* Work instruction: Repeat the entries that follow verbatim, without any of their pictures.

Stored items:

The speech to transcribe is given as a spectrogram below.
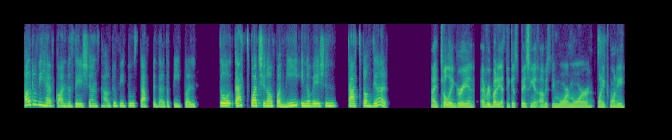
how do we have conversations? How do we do stuff with other people? So that's what you know for me innovation starts from there. I totally agree and everybody i think is facing it obviously more and more. 2020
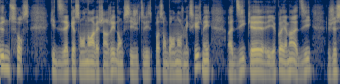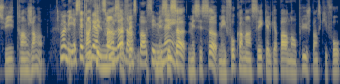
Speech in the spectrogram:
une source qui disait que son nom avait changé, donc si j'utilise pas son bon nom, je m'excuse, mais a dit que Yokoyama a dit Je suis transgenre. Oui, mais il y a cette ouverture-là dans le sport féminin. Mais c'est ça, mais c'est ça. Mais il faut commencer quelque part non plus. Je pense qu'il faut,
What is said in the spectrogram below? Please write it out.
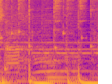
sabor.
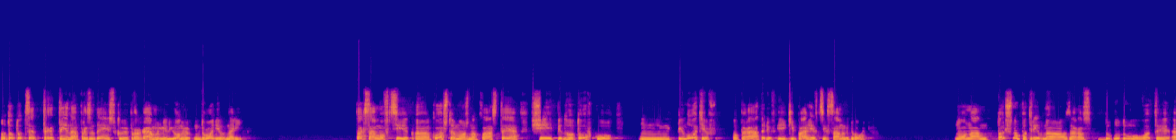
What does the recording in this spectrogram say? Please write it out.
Ну, тобто, це третина президентської програми мільйон дронів на рік. Так само в ці е, кошти можна вкласти ще й підготовку пілотів, операторів і екіпажів цих самих дронів. Ну, нам точно потрібно зараз добудовувати е,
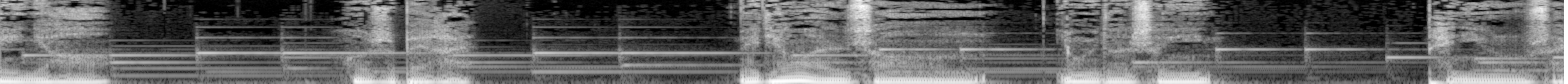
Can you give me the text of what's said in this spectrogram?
嘿，你好，我是北海。每天晚上用一段声音陪你入睡。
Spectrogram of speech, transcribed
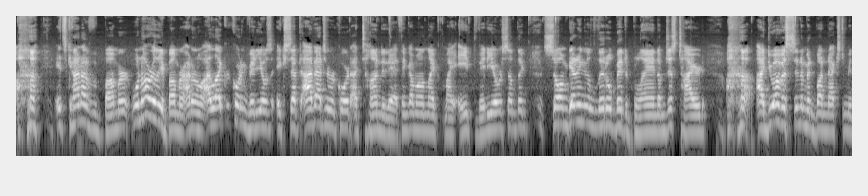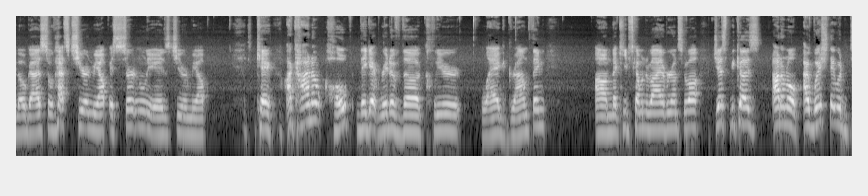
Uh, it's kind of a bummer. Well, not really a bummer. I don't know. I like recording videos, except I've had to record a ton today. I think I'm on, like, my eighth video or something, so I'm getting a little bit bland. I'm just tired. I do have a cinnamon bun next to me, though, guys, so that's cheering me up. It certainly is cheering me up. Okay, I kind of hope they get rid of the clear lag ground thing um, that keeps coming by every once in a while. Just because, I don't know, I wish they would,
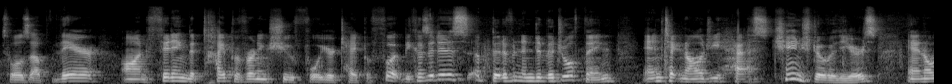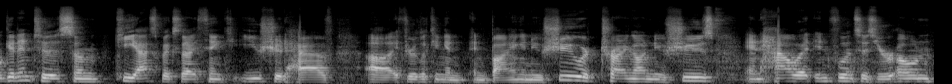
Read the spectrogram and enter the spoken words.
as well as up there on fitting the type of running shoe for your type of foot because it is a bit of an individual thing and technology has changed over the years. And I'll get into some key aspects that I think you should have uh, if you're looking in, in buying a new shoe or trying on new shoes and how it influences your own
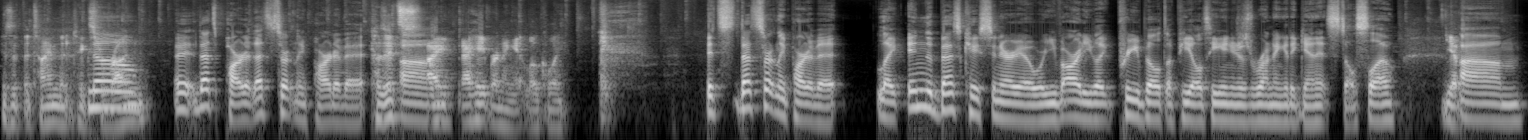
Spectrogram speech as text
Is it the time that it takes to run? uh, that's part of that's certainly part of it. Because it's Um, I I hate running it locally. it's that's certainly part of it. Like in the best case scenario where you've already like pre-built a PLT and you're just running it again, it's still slow. Yep. Um,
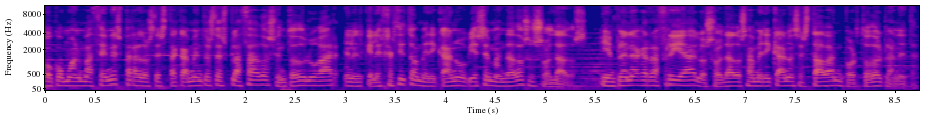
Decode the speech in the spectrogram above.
o como almacenes para los destacamentos desplazados en todo lugar en el que el ejército americano hubiese mandado a sus soldados. Y en plena Guerra Fría, los soldados americanos estaban por todo el planeta.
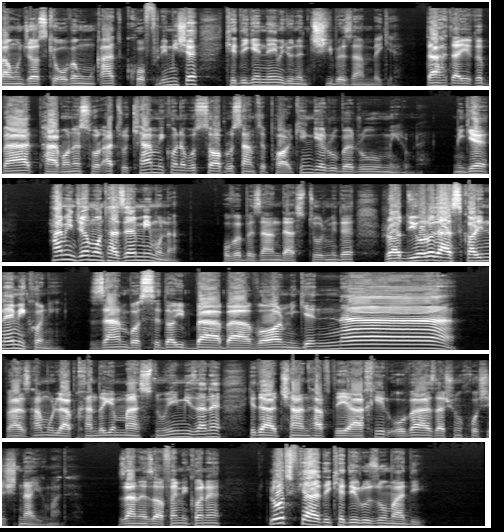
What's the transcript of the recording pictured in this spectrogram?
و اونجاست که اوه اونقدر کفری میشه که دیگه نمی‌دونه چی بزن بگه. ده دقیقه بعد پروانه سرعت رو کم می‌کنه و ساب رو سمت پارکینگ رو به رو میرونه. میگه همینجا منتظر میمونم. اوه به زن دستور میده رادیو رو دستکاری نمی‌کنی. زن با صدای بابوار میگه نه. و از همون لبخندای مصنوعی می‌زنه که در چند هفته اخیر اوه ازشون خوشش نیومده. زن اضافه می‌کنه لطف کردی که دیروز اومدی.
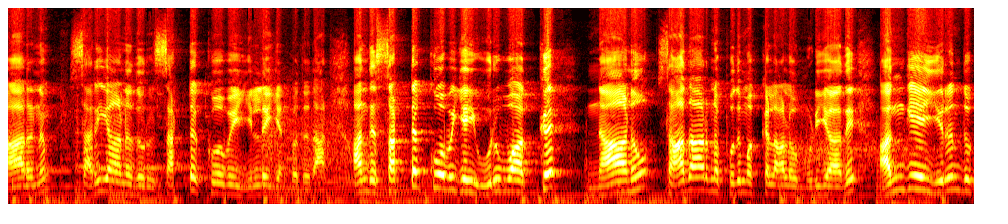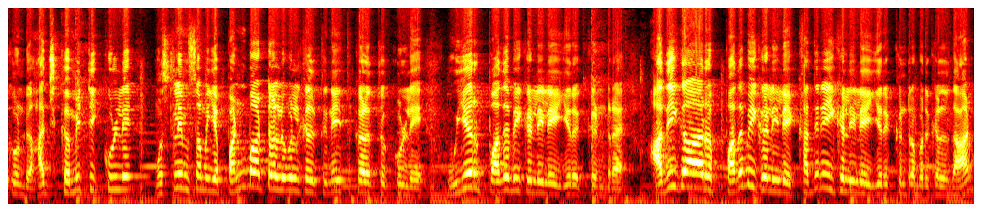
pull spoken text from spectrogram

* Answer area:
The speech to transcribe is given as a spectrogram below.
how do we have conversations? How do we do stuff with other people? So that's what you know for me innovation starts from there. I totally agree and everybody i think is facing it obviously more and more. 2020
Speech in the spectrogram:
une source qui disait que son nom avait changé, donc si j'utilise pas son bon nom, je m'excuse, mais a dit que Yokoyama a dit Je suis transgenre. Oui, mais il y a cette ouverture-là dans le sport féminin. Mais c'est ça, mais c'est ça. Mais il faut commencer quelque part non plus. Je pense qu'il faut,
What is said in the spectrogram below? Please write it out.
sabor.
What does the recording in this spectrogram say? Please write it out.
Ну, тобто, це третина президентської програми мільйон дронів на рік. Так само в ці е, кошти можна вкласти ще й підготовку пілотів, операторів і екіпажів цих самих дронів. Ну, нам точно потрібно зараз добудовувати е,
Can you give me the text of what's said in this spectrogram?
嘿，你好，我是北海。每天晚上用一段声音陪你入睡。
Spectrogram of speech, transcribed
Uh, it's kind of a bummer. Well, not really a bummer. I don't know. I like recording videos, except I've had to record a ton today. I think I'm on, like, my eighth video or something, so I'm getting a little bit bland. I'm just tired. I do have a cinnamon bun next to me, though, guys, so that's cheering me up. It certainly is cheering me up. Okay, I kind of hope they get rid of the clear lag ground thing um, that keeps coming by every once in a while. Just because, I don't know, I wish they would,
Read the spectrogram and enter the spoken words.
as well as up there on fitting the type of running shoe for your type of foot because it is a bit of an individual thing and technology has changed over the years. And I'll get into some key aspects that I think you should have uh, if you're looking in, in buying a new shoe or trying on new shoes and how it influences your own
Spectrogram speech as text
Is it the time that it takes to run? uh, that's part of that's certainly part of it. Because it's Um, I I hate running it locally. it's that's certainly part of it. Like in the best case scenario where you've already like pre-built a PLT and you're just running it again, it's still slow. Yep. Um,
Decode the speech in the spectrogram above.
o como almacenes para los destacamentos desplazados en todo lugar en el que el ejército americano hubiese mandado a sus soldados. Y en plena Guerra Fría, los soldados americanos estaban por todo el planeta.
What's the transcript of the recording pictured in this spectrogram?
و اونجاست که اوه اونقدر کفری میشه که دیگه نمی‌دونه چی بزن بگه. ده دقیقه بعد پروانه سرعت رو کم می‌کنه و ساب رو سمت پارکینگ رو به رو میرونه. میگه همینجا منتظر میمونم. اوه به زن دستور میده رادیو رو دستکاری نمی‌کنی. زن با صدای بابوار میگه نه. و از همون لبخندای مصنوعی می‌زنه که در چند هفته اخیر اوه ازشون خوشش نیومده. زن اضافه می‌کنه لطف کردی که دیروز اومدی.
pull spoken text from spectrogram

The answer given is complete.